Contributed by Kelin Baldridge, Project Archivist for the John Rhoden papers

Here in the Rhoden papers, we have been elbow-deep in the nitty-gritty work of digitization and cataloging. We are approaching the five thousand digitized objects mark and, as we are nearing this milestone, wanted to re-commence our regular posting.

Archives Director Hoang Tran and Assistant Archivist Jahna Auerbach photographing John Rhoden’s sketchbooks.

What we accomplished:

  • Finished digitizing all prioritized documents, photographs, and slides
  • Photographed bound volumes such as sketchbooks and exhibition catalogs

Up next:

  • Finish cataloging all digitized objects
  • Scan all non-priority manuscripts

Thoughts:

We began the digitization and cataloging process by establishing digitization priorities. In our first pass, we digitized all documents with clear informational value – names, dates, processes, plans, prices, etc. – a criteria that depends more on our judgment as archivists than on hard and fast rules.

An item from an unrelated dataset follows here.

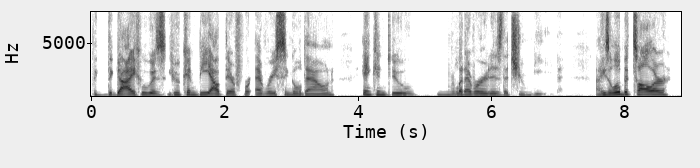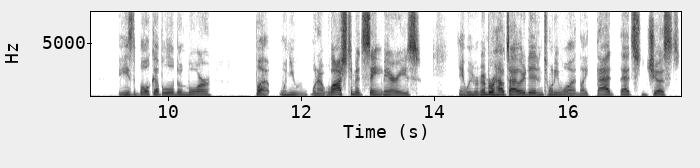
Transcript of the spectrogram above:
the, the guy who is who can be out there for every single down and can do whatever it is that you need. Now he's a little bit taller. He needs to bulk up a little bit more. But when you when I watched him at St. Mary's, and we remember how Tyler did in 21, like that, that's just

We additionally decided to digitize all black and white photographs of John’s military service, exhibitions, commissions, travel, family and friends, and home and all color photographs of John’s commissions and exhibitions. Finally, we decided to scan all good-quality color slides from John’s travels. (Good-quality simply refers to anything that is not blurry or dark to the point of negating an informational or aesthetic value.)

Above is an example of a prioritized document. It provides specific information on where John was and who he was with during his travels.

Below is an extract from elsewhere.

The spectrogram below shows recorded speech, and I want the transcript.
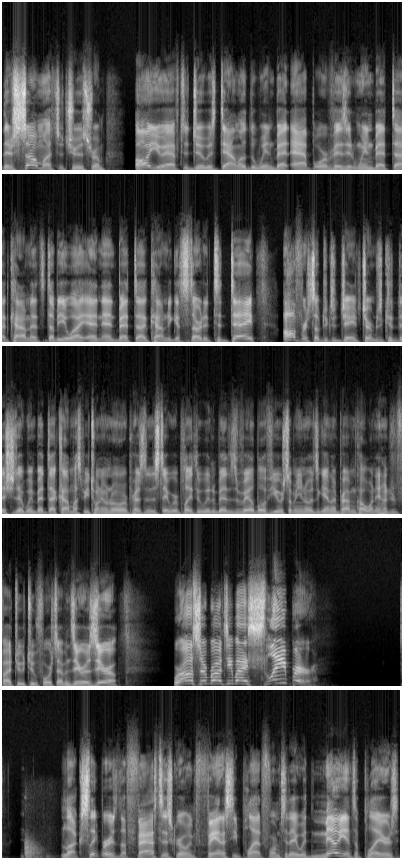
There's so much to choose from. All you have to do is download the WynnBET app or visit wynnbet.com. That's W I N N bet.com to get started today. Offer subject to change terms and conditions at wynnbet.com. Must be 21 or older. Present in the state where playthrough WynnBET is available. If you or someone you know has a gambling problem, call 1 800 522 4700. We're also brought to you by Sleeper. Look, Sleeper is the fastest growing fantasy platform today with millions of players.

As of this week, we have digitized all of the above items and have finished cataloging them.  With this in mind, our next step is to return to the manuscripts and scan all of the remaining documents. The manuscripts are simultaneously the smallest and most informationally rich portion of the collection and, as such, I am extremely excited to be able to provide easy access to all of them. Providing access to the entirety of John’s documents ensures that the physical remnants of his story are presented in the most robust manner possible and that each document can be contextualized to the fullest extent.

On a different note, one thing I have learned as a project archivist is that hitting a numerical goal is daunting. It is easy to become fixed on the number and prioritize that goal over others (such as blogging). However, now that we are through the thick of it, I have learned not to become overwhelmed by numerical goals but rather to allow them to serve as a framework for planning a balanced project.

Up next, a post from Assistant Archivist Jahna about photographing John’s sketchbooks!

ABOUT THE NATIONAL ENDOWMENT FOR THE HUMANITIES

Created in 1965 as an independent federal agency, the National Endowment for the Humanities supports research and learning in history, literature, philosophy, and other areas of the humanities by funding selected, peer-reviewed proposals from around the nation. Additional information about the National Endowment for the Humanities and its grant programs is available at: www.neh.gov.